New Delhi, May 21: There was an outrage across the nation against the five-year girl's rape following her abduction on April 15 and sexual assault for a couple of days by her neighbour in east Delhi. And everything else followed. People got angry, but soon enough, the anger ran out.
Between then and now, there have been several reports in the
press about rape, assault and murder incidents. Are we waiting for
one more brutal incident to be the next big one, to show our anger
and create an uproar?
Numb to the incidents?
In an incident today, another five-year-old girl was raped by a 16-year-old juvenile boy in Bikaner.
Five-year-old girl raped and killed in Ranchi.
Six-year-old girl assaulted in Delhi.
Ten-year-old girl raped, then locked in jail.
And it goes on!
Doesn't sound to shocking.
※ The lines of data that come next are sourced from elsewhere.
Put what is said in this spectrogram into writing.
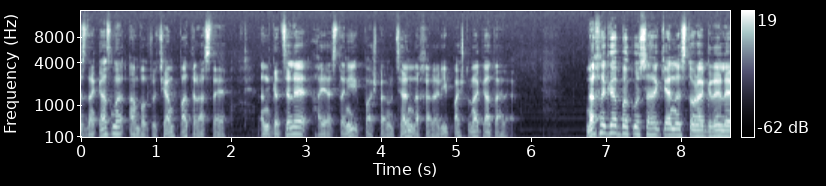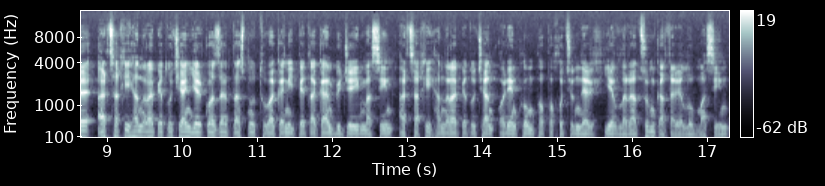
Ազնագազմը ամբողջությամբ պատրաստ է, ընդգծել է Հայաստանի պաշտպանության նախարարի պաշտոնակատարը։ Նախագահ Բակո Սահակյանը ստորագրել է Արցախի Հանրապետության 2018 թվականի պետական բյուջեի մասին Արցախի Հանրապետության օրենքում փոփոխություններ եւ լրացում կատարելու մասին,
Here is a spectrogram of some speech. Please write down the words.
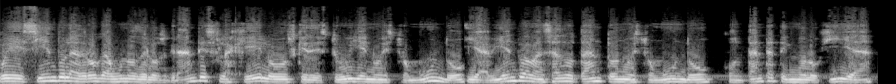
pues siendo la droga uno de los grandes flagelos que destruye nuestro mundo y habiendo avanzado tanto nuestro mundo con tanta tecnología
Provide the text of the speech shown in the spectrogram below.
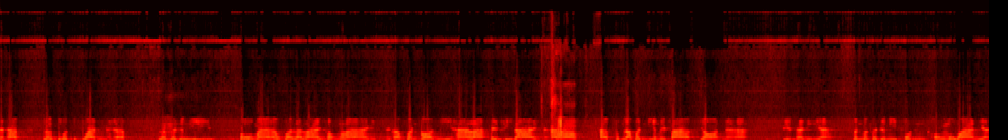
นะครับ เราตรวจทุกวันนะครับ แล้วก็จะมีโผล่มาวันละลายสองลายนะครับ วันก่อนมีห้าลายได้สี่ลายนะคครับรับ ครับสำหรับวันนี้ยังไม่ทราบยอดนะฮะเรียนท่านอย่างเงี้ย มันมันก็จะมีผลของเมื่อวานเนี้ย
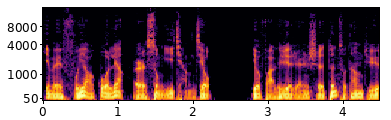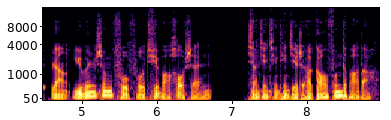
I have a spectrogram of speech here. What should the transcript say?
因为服药过量而送医抢救。有法律界人士敦促当局让于文生夫妇取保候审。详情，请听记者高峰的报道。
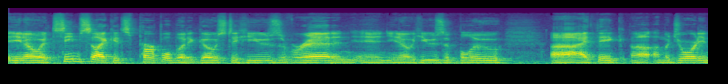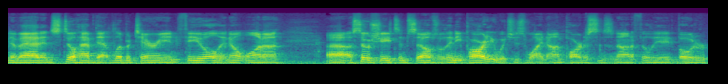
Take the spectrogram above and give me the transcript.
you know, it seems like it's purple, but it goes to hues of red and, and you know, hues of blue. Uh, I think uh, a majority of Nevadans still have that libertarian feel. They don't want to uh, associates themselves with any party, which is why nonpartisans and non-affiliated voter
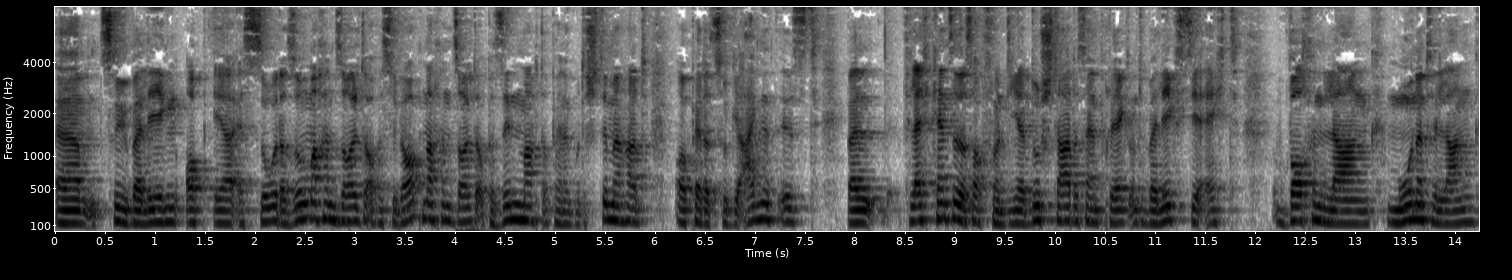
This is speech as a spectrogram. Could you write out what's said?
ähm, zu überlegen, ob er es so oder so machen sollte, ob es überhaupt machen sollte, ob er Sinn macht, ob er eine gute Stimme hat, ob er dazu geeignet ist. Weil vielleicht kennst du das auch von dir. Du startest ein Projekt und überlegst dir echt wochenlang, monatelang,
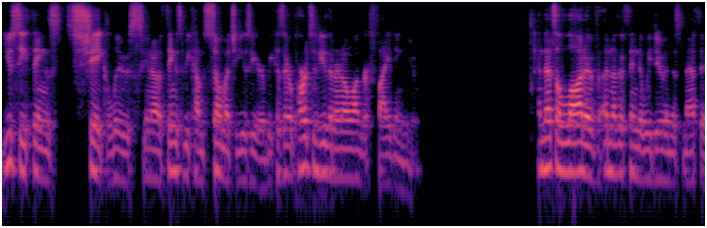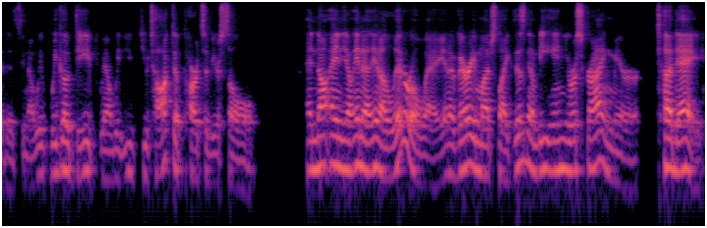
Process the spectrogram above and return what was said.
you see things shake loose you know things become so much easier because there are parts of you that are no longer fighting you. And that's a lot of another thing that we do in this method is you know we, we go deep you know we, you, you talk to parts of your soul and not and you know in a in a literal way in a very much like this is going to be in your scrying mirror today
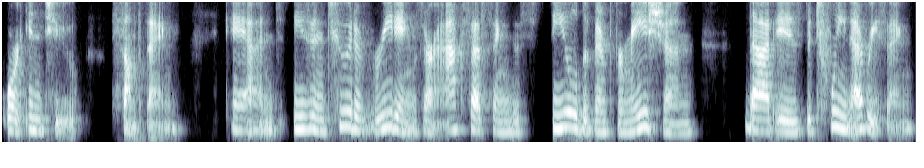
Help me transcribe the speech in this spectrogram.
or into something. And these intuitive readings are accessing this field of information that is between everything.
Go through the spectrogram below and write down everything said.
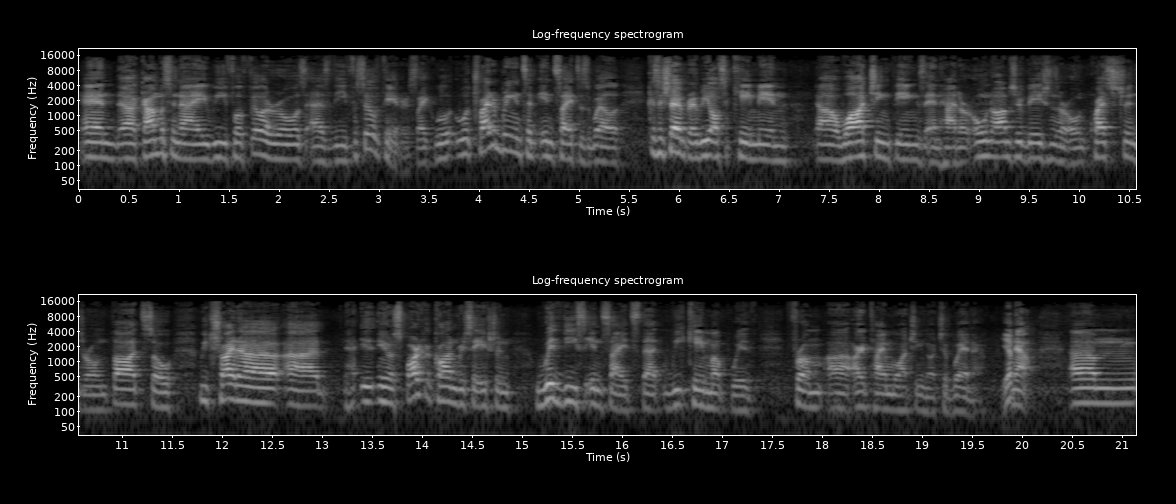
And uh, Camus and I, we fulfill our roles as the facilitators. Like, we'll, we'll try to bring in some insights as well. Because, syempre, we also came in uh, watching things and had our own observations, our own questions, our own thoughts. So we try to uh, you know spark a conversation with these insights that we came up with from uh, our time watching Noche Buena. Yep. Now, um,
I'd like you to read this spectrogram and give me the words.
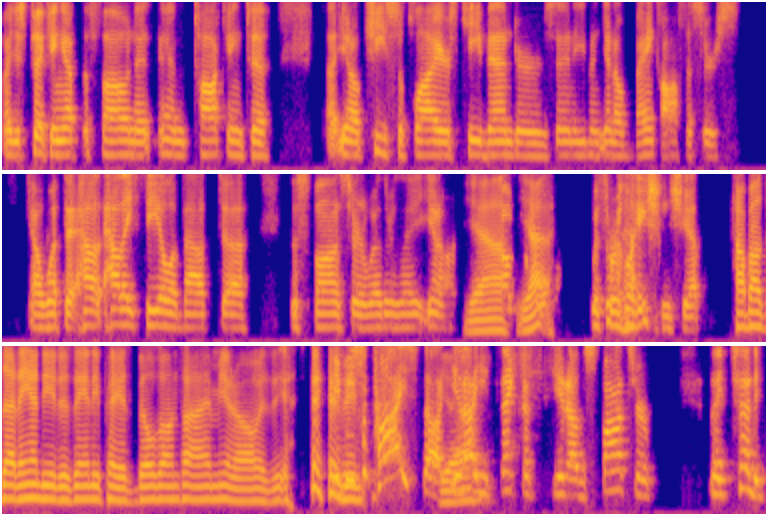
by just picking up the phone and, and talking to uh, you know, key suppliers, key vendors, and even you know, bank officers. You know what the how how they feel about uh, the sponsor and whether they you know yeah yeah with the relationship. How about that, Andy? Does Andy pay his bills on time? You know, is he? Is You'd be surprised though. Yeah. You know, you think that you know the sponsor, they tend to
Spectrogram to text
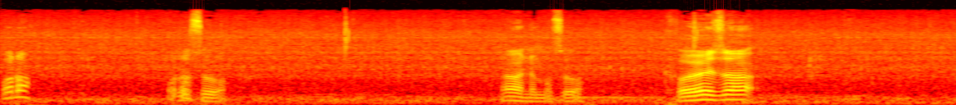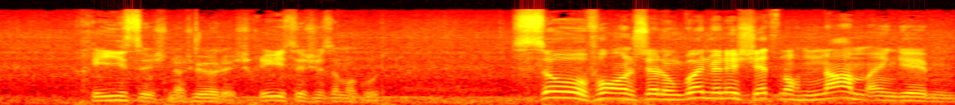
oder? Oder so. Ja, nehmen wir so. Größer. Riesig, natürlich. Riesig ist immer gut. So, Voranstellung. Wollen wir nicht jetzt noch einen Namen eingeben?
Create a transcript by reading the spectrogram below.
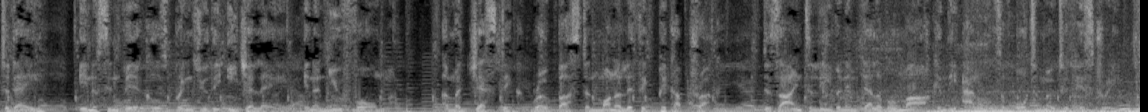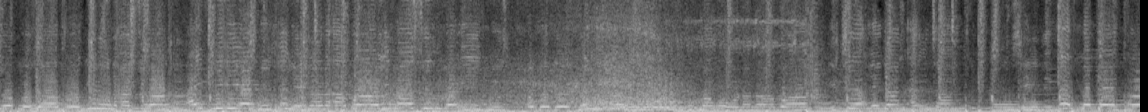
Today, Innocent Vehicles brings you the Ijele in a new form. A majestic, robust, and monolithic pickup truck designed to leave an indelible mark in the annals of automotive history. Enter sinimepepeko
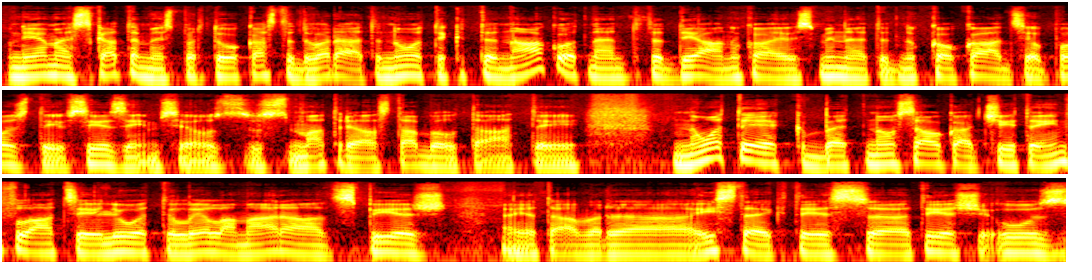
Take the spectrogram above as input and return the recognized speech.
Un, ja mēs skatāmies par to, kas tad varētu notikt nākotnē, tad, jā, nu, kā jau es minēju, tad, nu, kaut kādas jau pozitīvas iezīmes jau uz, uz materiāla stabilitāti notiek, bet nu, savukārt šī inflācija ļoti lielā mērā spiež, ja tā var izteikties, tieši uz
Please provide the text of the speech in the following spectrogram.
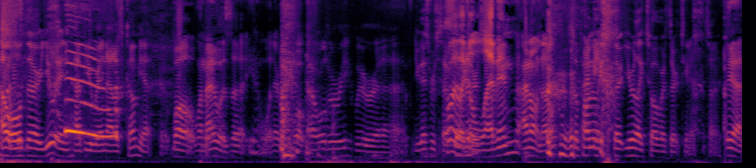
How old are you, and have you ran out of cum yet? Well, when I was, uh, you know, whatever. What, how old were we? We were uh, You guys were probably like eleven. I don't know. So probably I mean- thir- you were like 12 or 13 at the time. Yeah,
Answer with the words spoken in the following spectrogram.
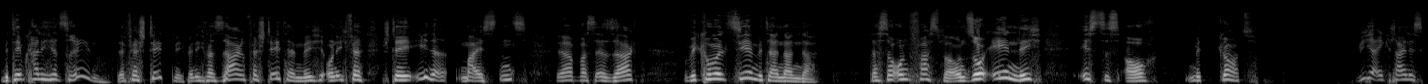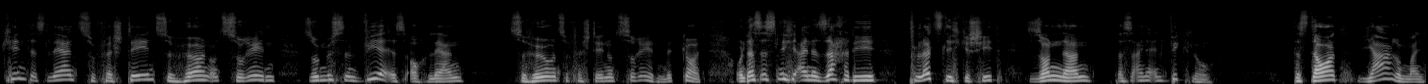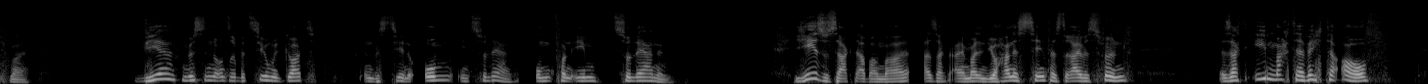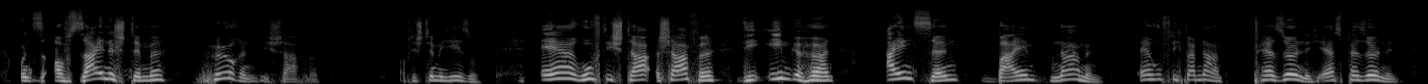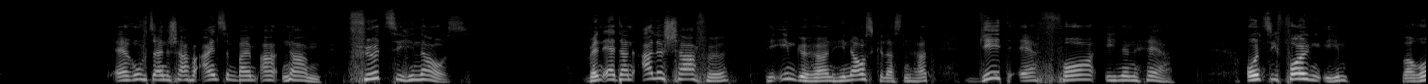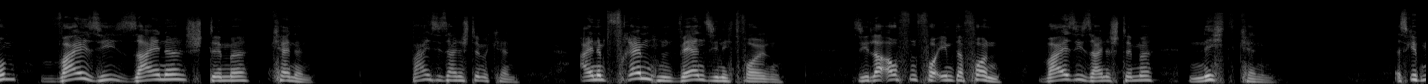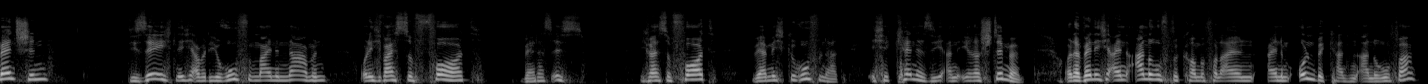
mit dem kann ich jetzt reden. Der versteht mich. Wenn ich was sage, versteht er mich. Und ich verstehe ihn meistens, ja, was er sagt. Und wir kommunizieren miteinander. Das ist doch unfassbar. Und so ähnlich ist es auch mit Gott. Wie ein kleines Kind es lernt zu verstehen, zu hören und zu reden, so müssen wir es auch lernen zu hören, zu verstehen und zu reden mit Gott. Und das ist nicht eine Sache, die plötzlich geschieht, sondern das ist eine Entwicklung. Das dauert Jahre manchmal. Wir müssen in unsere Beziehung mit Gott investieren, um ihn zu lernen, um von ihm zu lernen. Jesus sagt aber mal, sagt einmal in Johannes 10, Vers 3 bis 5, er sagt, ihm macht der Wächter auf und auf seine Stimme hören die Schafe. Auf die Stimme Jesu. Er ruft die Schafe, die ihm gehören, einzeln beim Namen. Er ruft dich beim Namen, persönlich, er ist persönlich. Er ruft seine Schafe einzeln beim Namen, führt sie hinaus. Wenn er dann alle Schafe die ihm gehören, hinausgelassen hat, geht er vor ihnen her. Und sie folgen ihm. Warum? Weil sie seine Stimme kennen. Weil sie seine Stimme kennen. Einem Fremden werden sie nicht folgen. Sie laufen vor ihm davon, weil sie seine Stimme nicht kennen. Es gibt Menschen, die sehe ich nicht, aber die rufen meinen Namen und ich weiß sofort, wer das ist. Ich weiß sofort, wer mich gerufen hat. Ich erkenne sie an ihrer Stimme. Oder wenn ich einen Anruf bekomme von einem, einem unbekannten Anrufer,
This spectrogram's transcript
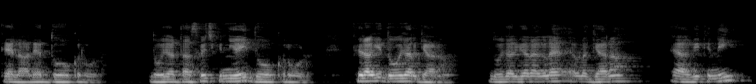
ਤੇ ਲਾ ਲਿਆ 2 ਕਰੋੜ। 2010 ਵਿੱਚ ਕਿੰਨੀ ਆਈ? 2 ਕਰੋੜ। ਫਿਰ ਆ ਗਈ 2011 2011 ਅਗਲਾ ਹੈ, ਅਗਲਾ ਵਾਲਾ 11 ਇਹ ਆ ਗਈ ਕਿੰਨੀ?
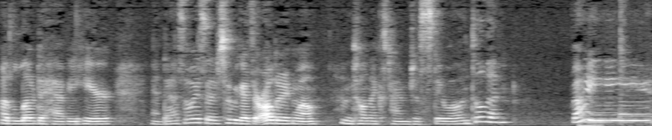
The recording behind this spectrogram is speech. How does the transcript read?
I'd love to have you here. And as always, I just hope you guys are all doing well. Until next time, just stay well until then. Bye!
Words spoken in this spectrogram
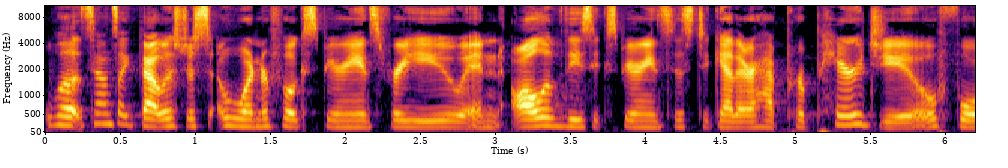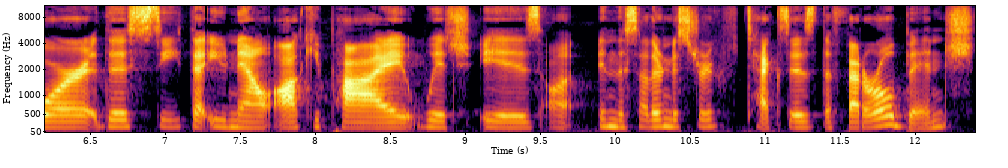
well, it sounds like that was just a wonderful experience for you, and all of these experiences together have prepared you for this seat that you now occupy, which is in the Southern District of Texas, the federal bench.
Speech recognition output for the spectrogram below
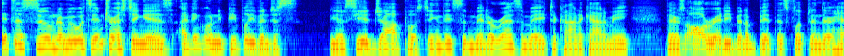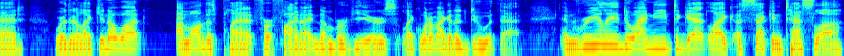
It's assumed. I mean, what's interesting is I think when people even just you know see a job posting and they submit a resume to Khan Academy, there's already been a bit that's flipped in their head where they're like, "You know what? I'm on this planet for a finite number of years. Like, what am I going to do with that? And really, do I need to get like a second Tesla?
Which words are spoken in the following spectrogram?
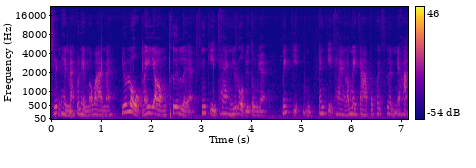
เช่นเห็นไหมคุณเห็นเมื่อวานไหมยุโรปไม่ยอมขึ้นเลยอะตั้งกี่แท่งยุโรปอยู่ตรงเนี้ยไม่กี่ตั้งกี่แท่งแล้วอเมริกาปุ๊บค่อยขึ้นเนี่ยค่ะ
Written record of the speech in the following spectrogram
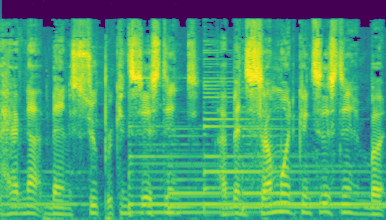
I have not been super consistent. I've been somewhat consistent, but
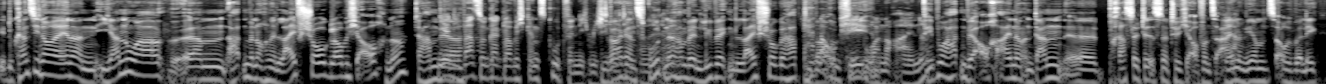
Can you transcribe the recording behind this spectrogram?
Du kannst dich noch erinnern, Januar ähm, hatten wir noch eine Live-Show, glaube ich auch, ne? Da haben wir. Ja, die war sogar, glaube ich, ganz gut, wenn ich mich Die war ganz gut, ne? Haben wir in Lübeck eine Live-Show gehabt, die war auch okay. Im Februar noch eine. Februar hatten wir auch eine und dann äh, prasselte es natürlich auf uns ein ja. und wir haben uns auch überlegt,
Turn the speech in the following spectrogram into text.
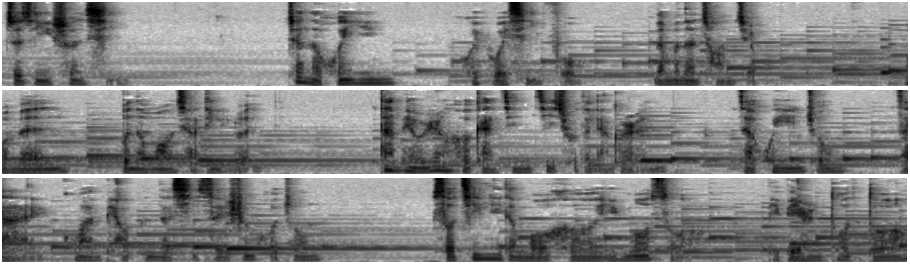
至今盛行。这样的婚姻会不会幸福，能不能长久，我们不能妄下定论。但没有任何感情基础的两个人，在婚姻中，在锅碗瓢盆的细碎生活中，所经历的磨合与摸索，比别人多得多，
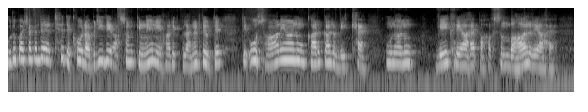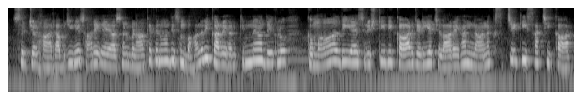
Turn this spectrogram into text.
ਗੁਰੂ ਪਾਸ਼ਾ ਕਹਿੰਦੇ, ਇੱਥੇ ਦੇਖੋ ਰੱਬ ਜੀ ਦੇ ਆਸਣ ਕਿੰਨੇ ਨੇ ਹਰ ਇੱਕ ਪਲੈਨਟ ਦੇ ਉੱਤੇ, ਤੇ ਉਹ ਸਾਰਿਆਂ ਨੂੰ ਕਰ ਕਰ ਵੇਖਿਆ ਉਹਨਾਂ ਨੂੰ ਵੇਖ ਰਿਹਾ ਹੈ, ਭਾਵ ਸੰਭਾਲ ਰਿਹਾ ਹੈ। ਸਿਰਜਣਹਾਰ ਰੱਬ ਜੀ ਨੇ ਸਾਰੇ ਇਹ ਆਸਣ ਬਣਾ ਕੇ ਫਿਰ ਉਹਨਾਂ ਦੀ ਸੰਭਾਲ ਵੀ ਕਰ ਰਹੇ ਹਨ। ਕਿੰਨਾ ਦੇਖ ਲਓ, ਕਮਾਲ ਦੀ ਇਹ ਸ੍ਰਿਸ਼ਟੀ ਦੀ ਕਾਰ ਜਿਹੜੀ ਹੈ ਚਲਾ ਰਹੇ ਹਨ। ਨਾਨਕ ਸੱਚੇ ਕੀ ਸੱਚੀ ਕਾਰ।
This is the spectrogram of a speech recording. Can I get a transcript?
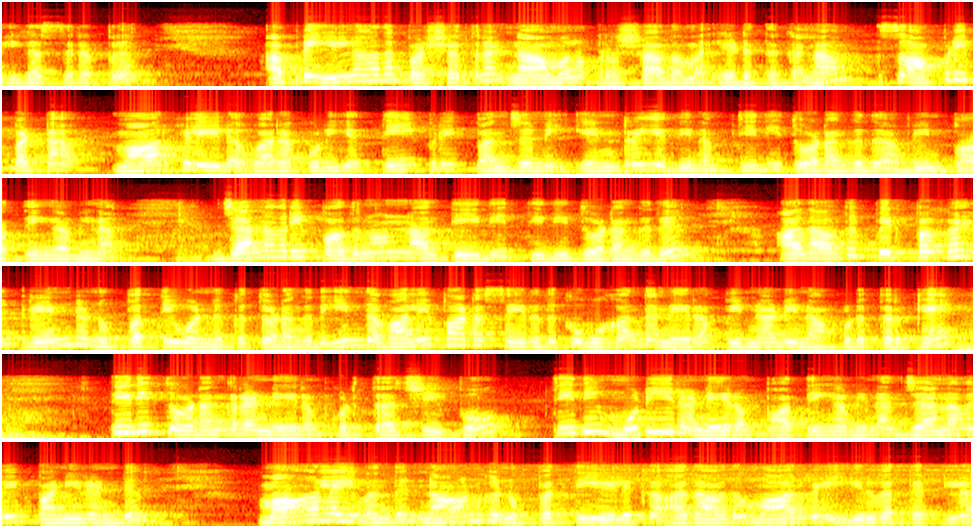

Not anymore. Every morning, glancing through the dailies or news channels, hearing the reports on how innocent minor girls are being raped, we no more feel an ache in our hearts. We no more find rage and anger bursting in our minds. We see it as just another news story which has become a part and parcel of our daily routine.
But the numbers might manage to shake your feet. According to National Crimes Record Bureau statistics, a total of 48,338 child rape cases was recorded from 2001 to 2011 and India saw an increase of 336% of child rape cases from 2001 (2,113 cases) to 2011 (7,112 cases).
It would not be an understatement to say that these number are only the tip of the iceberg as the large majority of child rape cases are not reported to the police while children regularly become victims of other forms of sexual assault too.
And if we go state-wise, Madhya Pradesh recorded the highest number of child rape cases with 9,465 cases from 2011 to 2011; followed by Maharashtra with 6,868 cases, followed by Uttar Pradesh with 5,949 cases and Andhra Pradesh with 3,977 cases.
Out of the child rape cases reported, a startling number of them take place in juvenile justice homes established under the Juvenile Justice (Care and Protection of Children) Act, 2000.
"It will not be an understatement to state that juvenile justice homes, established to provide care and protection as well as re-integration, rehabilitation and restoration of the juveniles in conflict with law and children in need of care and protection, have become India's hell holes where inmates are subjected to sexual assault and exploitation, torture and ill treatment apart from being forced to live in inhuman conditions," said Suhas Chakma, Director of Asian Centre for Human Rights.
Highlighting the point, he further added, "The girls remain the most vulnerable. It matters little whether the juvenile justice homes are situated in the capital Delhi or in the mofussil towns."
In the case of government-run juvenile justice homes, the perpetrators were mostly staffs including the caretakers, security guards, cooks and other Class IV employees, and the senior inmates.
The unanswered question - How to stop?
There has been much hoo-haa about what is the solution to prevent such incidents from happening. What is the solution?
For some, it is much about the security. Police needs to be sensitised about the issue rather than trying to bribe poor parents into hiding the issue. In a country where people, including the police, are busy blaming the victim, justice is surely denied.
For some others, it's all in the mind. The mindset of people, towards people, need to change. Tehelka quoted Gautam Bhan, queer activist, academic and consultant, saying, "Men are raised in our society to think that we are men because we demand, we take, we win, we conquer." This is the attitude that needs to change.
Justice delayed is justice denied. There is a dire need for fast-track courts to be set up across country for speedy decisions in these cases.
After all, the perpetrator needs to know that he cannot get away with ANYTHING of this sort!